Margaret TeSelle Fries – Early Remembrances

Early Remembrances

[Note: Margaret TeSelle Fries wrote these notes in 1995, possibly. This is a typed version of her handwritten pages. -Jackie Tamas]

3 yrs [age; about 1913] -The men came in from the field for their noon meal. I was standing barefoot on the front porch and said “Oo(you) go back to field * dinner ain’t near ready yet.”

6 years [about 1916] -Learned to knit. The war was on and we knitted squares for the blankets for the soldiers. I could knit as fast as any other girl and made more squares.

6 years -Made a patchwork dress for my doll -Mother proudly showed it to people that embarrassed me.

Mother made all our dresses so I learned to use the sewing machine early. Also learned to play the piano from her.

Learned to milk the cows. We usually had about 22 milking cows and we separated the cream which was picked [up] in large cream cans each week by a man who took it to Hotchkiss to a creamery to make butter. Our milk we fed to the calves and hogs and drank ourselves. (We also had chickens for eggs and meat.)

During the great “flu” epidemic [1918] everyone except my father and me had the “flu”. Eugene was so sick he was delirious. Dad and I milked those 22 cows -me only five or six -because I was so young and I tired quickly (poor dad) that was twice daily for several days.

Many times I rode with Dad to Hotchkiss on a wagon for supplies. It gave me a chance to peruse the general merchandise store. Dad must have given me a little money to spend because I occasionally made minor purchases. Once I bought gingham pink & white check print and a little white organdy and made a dress for my_self.

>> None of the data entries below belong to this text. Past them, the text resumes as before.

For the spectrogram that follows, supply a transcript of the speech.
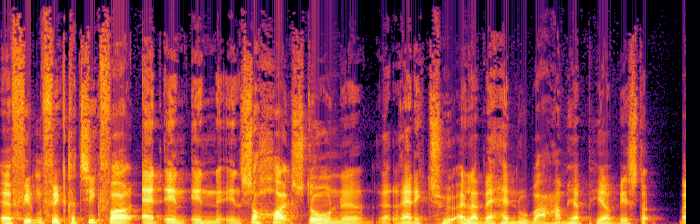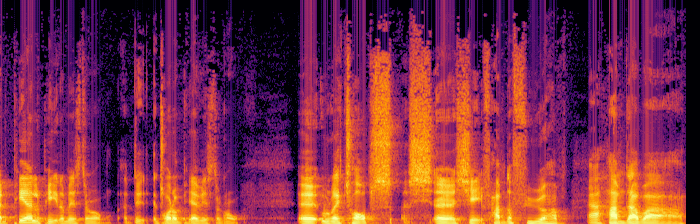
øh, filmen fik kritik for, at en, en, en så højtstående re- redaktør, eller hvad han nu var, ham her Per Vester, var det Per eller Peter Vestergaard? Jeg tror, det var Per Vestergaard. Øh, Ulrik Torps øh, chef, ham der fyrer ham. Ja. Ham der var,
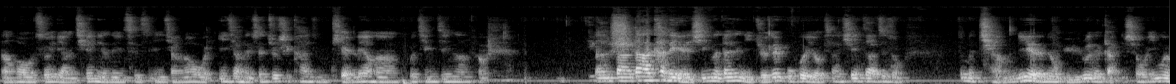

I don’t remember much about the bodice -but the skirt was gathered with an organdy insert all the way around. On the organdy I appliqued squares of the gingham placed in a diamond pattern around the skirt. I won a prize at the County Fair with that dress. Those trips to Hotchkiss usually took a whole day -a long monotonous trip over prairie with prairie dogs scampering into their holes. The few scarce animals including a rabbit occasionally and sage brush is about all that broke the monotony until we drove through Red(?)* Canyon where the roads were rather rough because of rocks which rolled onto them from above. There was a vegetable farm with a house and a few out buildings at the bottom and a river — actually only a stream. We seldom arrived home until almost dark. If it did turn dark we relied on the horses to follow the road.

Our first automobile a Ford we bought when I was 5 yrs. Old. The family went to Nebraska to visit relatives and we bought the car and drove it home -over mountain pass roads. We didn’t have our car long before our neighbor a young man bought a green Chevrolet. Our Ford being black we often quipped that the Chevy was green so it could hide in the grass while the Ford went by.

I occasionally baked a cake and had a party for the neighborhood kids. Especially if any of us had relatives who were visiting. We had a lot of visits from Nebraska relatives.


*Red Canyon was actually south of Fruitland Mesa, Colorado, where J. W. TeSelle’s ranch was located. So, I assume that since Hotchkiss was north, they must have crossed Smith Fork, Grand View, and Alum Gulch which all seem to be small rivers on the map. Jackie Tamas

The following is a list of neighbors. I assume her spelling is correct.

Te Grotenhuis
Den Bestes
Van Oort
Van Engen
Sylvia Teeslink